You may notice that certain new devices such as the Macbook Pro and other laptops now feature USB-C as their charging connector. This is USB-PD in action already and in the case of the Macbook Pro, it allows for about 90W of power delivery, much higher than the approximateley12w max offered by the humble old standard USB port. A quick look on Amazon will reveal a number of USB-PD capable chargers (aka Power Supplies), the actual specification allowing for up to 100W, but you’ll find 65W capable units being much more common.
USB-PD is a specification that allows for 100W power delivery. However the spec for suitable USB-C cables to carry it only outlines 65W handling. Thus for compatibility, there are more 65W supply’s than there are 100W.
Great! Sounds awesome, but what about powering non USB devices?
This is where things get interesting and we start to see just how much potential there is in USB-PD as an all purpose power source for all manner of DC powered devices.
Since USB-PD is a negotiated protocol, this means there’s data to intercept over that wire and not only that, the protocol is published anyway since that’s how manufacturers implement it into their devices. So what if your load side device wasn’t actually the device you wanted to power? What if it was a simple chipset to present itself as the USB-PD capable load, and then once the power contract has been established, it exposes that power to you via a simple plain old set of screw terminals?

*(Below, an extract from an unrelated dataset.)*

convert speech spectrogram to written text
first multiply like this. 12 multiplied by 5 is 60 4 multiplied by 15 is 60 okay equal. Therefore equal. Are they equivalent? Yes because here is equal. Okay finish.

Say hello to the ZY12PDN or ‘USB Poll Trigger/Detector’ as they are called!
This neat little device features USB C on one side and connects to a USB-PD capable supply. This particular model features a click button and a coloured LED that when pressed, negotiates a different voltage with the supply and makes it available to you as a standard screw terminal on the other end. This means, if you have a device that is usually powered by 9, 12, 15 or 20v, then providing your load does not exceed the current rating of the supply, you can connect the appropriate connector (such as a barrel jack, or anything else) and power it from your USB-PD supply!
Always make sure you check the current rating of your USB-PD supply for each of the profiles it supports. For example, a 65W capable supply will usually do 5v 3A, 9v 3A, 12v 3A, 15v 3A and to achieve greater than 45W, using the 20v profile it would supply a max of 3.25A.
So far this is fantastic news for those of us that love gadgets, but die inside when you find something that isn’t powered by USB due to its voltage/current requirements. But it gets better!
We all know about Lithium powered USB power banks for charging up phones etc when on the go or camping. But now they are available with USB-PD outputs as well, meaning you can benefit from this flexible DC power solution, anywhere you are. Simply take a ZY12PDN or similar, a USB C cable, a DC Barrel connector (and series of adapters if you want) with your USB-PD capable lithium power bank such as the 45W capable 99Wh unit shown below and suddenly you’ve broken free from the limitations of USB A 5v power.
You can even fix the output of the ZY12PDN to a selected voltage and essentially turn any DC device within 5-20v into a USB PD powered device.
There are many options available in the way of Lithium power banks with USB-PD outputs. The one pictured above is excellent value, high capacity and offers a 45W capable output. There are others from the likes of RAVPower and Anker with varying capacities and output capabilities so get on Amazon and do your own research.
A useful tool to have for this stuff is the inline USB-C power monitor shown in the above pictures. This is great for getting a voltage readout of the selected PD Profile if you are unsure of what’s going on. This can be found on Amazon here. The best source for the poll trigger / ZY12PDN is either Amazon or Ebay, see an example here.
Anyway I hope this article has enlightened you to just how far you can take USB power solutions, especially when going mobile or out camping etc…